|Selected news articles which highlight important policy issues.||
News: Weekly Archives
News for the week of 10-06-2006
$1 billion would go toward developing bioterror remedies
According to many experts, Project Bioshieldthe program Congress created in 2004 to spur private sector research and development into countermeasures against potential bioterror attackshas floundered in a sea of bureaucratic red tape.
Project BioShield was Congress' response to the anthrax attacks of 2001, which killed five people. The measure, passed two years ago, gave the government $5.6 billion for the procurement and stockpiling of treatments in case of another bioterrorist attack.
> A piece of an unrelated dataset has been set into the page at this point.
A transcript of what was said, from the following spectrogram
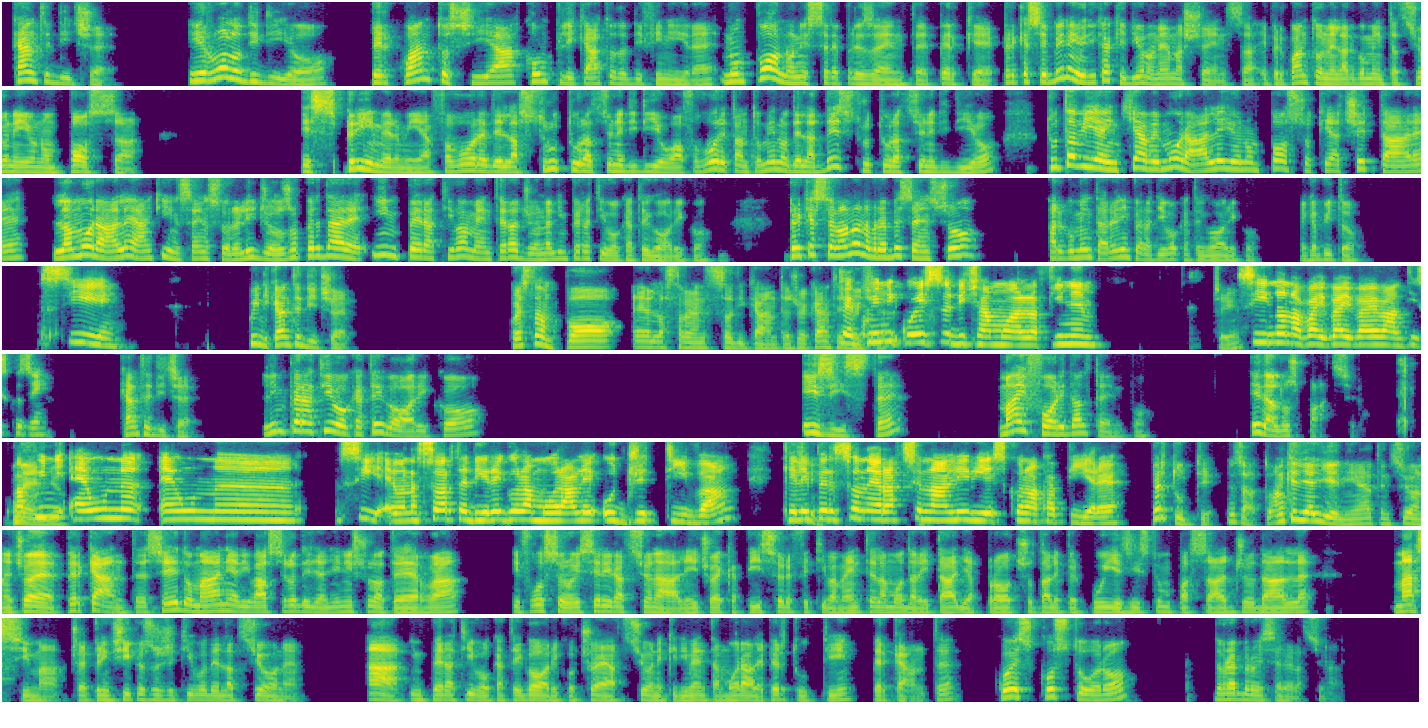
Kant dice, il ruolo di Dio, per quanto sia complicato da definire, non può non essere presente. Perché? Perché sebbene io dica che Dio non è una scienza, e per quanto nell'argomentazione io non possa esprimermi a favore della strutturazione di Dio a favore tantomeno della destrutturazione di Dio, tuttavia in chiave morale io non posso che accettare la morale anche in senso religioso per dare imperativamente ragione all'imperativo categorico. Perché se no non avrebbe senso argomentare l'imperativo categorico. Hai capito? Sì. Quindi Kant dice, questa un po' è la stranezza di Kant, cioè Kant cioè, dice... quindi questo diciamo alla fine sì. Sì, no, no, vai, vai, vai avanti, scusi. Kant dice, l'imperativo categorico esiste, ma è fuori dal tempo e dallo spazio. ma meglio, quindi è un, è un, sì, è una sorta di regola morale oggettiva che sì. le persone razionali riescono a capire. Per tutti, esatto. Anche gli alieni, eh, attenzione. Cioè, per Kant, se domani arrivassero degli alieni sulla Terra e fossero esseri razionali, cioè capissero effettivamente la modalità di approccio tale per cui esiste un passaggio dal massima, cioè principio soggettivo dell'azione, a imperativo categorico, cioè azione che diventa morale per tutti, per Kant, quest- costoro dovrebbero essere razionali.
Worries about mass casualties from bioterror attacks have so farthankfullyproven unfounded, in part because it is still much easier for terrorists to buy and deploy guns or bombs than say, smallpox. But it would be much better to have a stockpile of products on hand in case terrorists make a quantum leap in sophistication, and that stockpile isn't going to develop without a better strategy from federal agencies. Stay tuned for additional developments.
Pay Organ Donors, Experts Suggest
Patients in need of organ donations routinely die on waiting lists for the relatively few organs other people have voluntarily donatedleading to a large and growing black market in organ sales. Thankfully, there is a solution: creating a regulated market with appropriate safeguards and compensation for prospective donors. In this article, a prominent American academic defends the concept in the British Medical Journal.
People should be paid for living organ donations, a US surgeon has said in an article in the British Medical Journal.
[Friedman argues that setting] up a regulated system of compensation for living donors is not against current medical practice, as other body parts such as eggs, semen and hair, are already on sale in the US and patients are also paid for participating in medical research, she argues.
"Bringing these activities out of the closet by introducing governmental supervision and funding will provide equity for the poor, who will get equal access to such transplant," she said.
She said any laws would have to be policed, probably by the government, with a balanced oversight board comprised of medical and transplant professionals, as well as representatives of patients, donors and social workers.
Critics who argue that a market for organ transplantation is de facto exploitive of the poor take the worst-case scenarios and assume that such scenarios prevail in all cases. Governments routinely allow individuals to risk their life and limbs in particularly dangerous occupations, such as service in the armed forces or coal mining, provided that appropriate safeguards are in place and fair remuneration is offered to volunteers. Organ donation seems to be a similar case.
|home spotlight commentary research events news about contact links archives|